"The Soul Queen of New Orleans" is what they call Irma Thomas, and after listening to her newly reissued In Between Tears, I can certainly see why. The album was initially released in 1973 on the homegrown Fungus Records label, so it has remained well under the radar for the past 40 years. As part of what is turning out to be a remarkable reissue program, Alive Records have just re-released In Between Tears. The record has been fully remastered, and two bonus tracks have been added. It is one of the finest examples of early '70s soul I have ever heard.
The opening track is "In Between Tears," and it is a literal blast of horns, courtesy of "The Swamp Dogg Band." Swamp Dogg, a.k.a. Jerry Williams Jr. and his band are all over this album, and it is clear that they were one of the most underrated R&B outfits of the day. This is very much Ms. Thomas' record though. Her powerful vocals reflect a woman who knows exactly what she is doing.
It is no surprise that Irma Thomas grew up in the church, for many of the best tracks have something of a gospel feel. This is most noticeable on "You're The Dog (I Do The Barking Myself)." This track is also graced by the presence of Duane Allman. Apparently Allman just happened to be hanging out at the Capricorn Studios at the time, which worked out well for everybody. His guitar playing is most noticeable during the fadeout. To be honest, there are no real fireworks, but his performance on the album's centerpiece is a very different story.
The twelve-and-a-half minute medley "Coming From Behind" (Monologue)/ "Wish Someone Would Care" is amazing. Thomas takes a cue from Issac Hayes' classic "By The Time I Get To Phoenix" in the lengthy monologue "Coming From Behind," and shows us that she is nobody's fool. "I'm in love, but I'm miserable," she states at one point, and Lord help the man who made her feel that way. This is no purring kitten, nor is she hardened and angry. No, she is a real lady, unlucky in love, but willing to work to make it work.

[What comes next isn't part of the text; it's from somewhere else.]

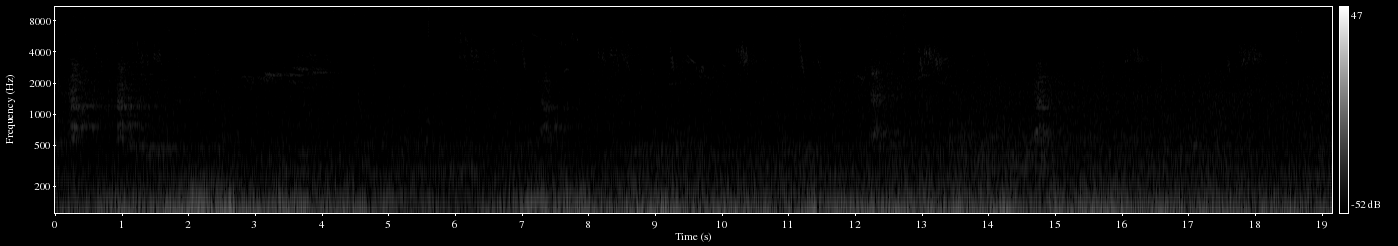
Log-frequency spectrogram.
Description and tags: Queneau Dehors chien
chients qui aboient
animal, barking, dog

To hear such brutal honesty on a record is a compelling factor to be sure, but the quality of the conviction in her voice is something else again.
Thomas wrote "Wish Someone Would Care," which is the song that the monologue leads in to. She really lets loose here, and Allman's contributions are the perfect compliment to her voice. The gospel-tinged "Turn My World Around" closed out the original LP, and once again the horns of The Swamp Dogg Band shine brightly.
The two bonus tracks are fine examples of early '70s soul as well. "We Won't Be In Your Way Anymore" and "I'll Do It All Over You" were the A and B sides of a stand-alone single. They serve as great additions to the set.
When Alive reissued the first two Swamp Dogg albums a couple of months ago, I was impressed. Those were records that I had heard a lot about, but had never had the chance to actually hear. It seemed like a really cool find for them, and I really did not expect anything more. With the release of In Between Tears I am seeing a much bigger picture. There was some serious music going on in the original Dogg's scene, and it was not just confined to his own recordings. The quality of the musicianship behind Irma here reminds me of the amazing house band at Stax, which is high praise. I sure hope there are more gems like this just waiting for our discovery. For now though, In Between Tears will do very nicely indeed.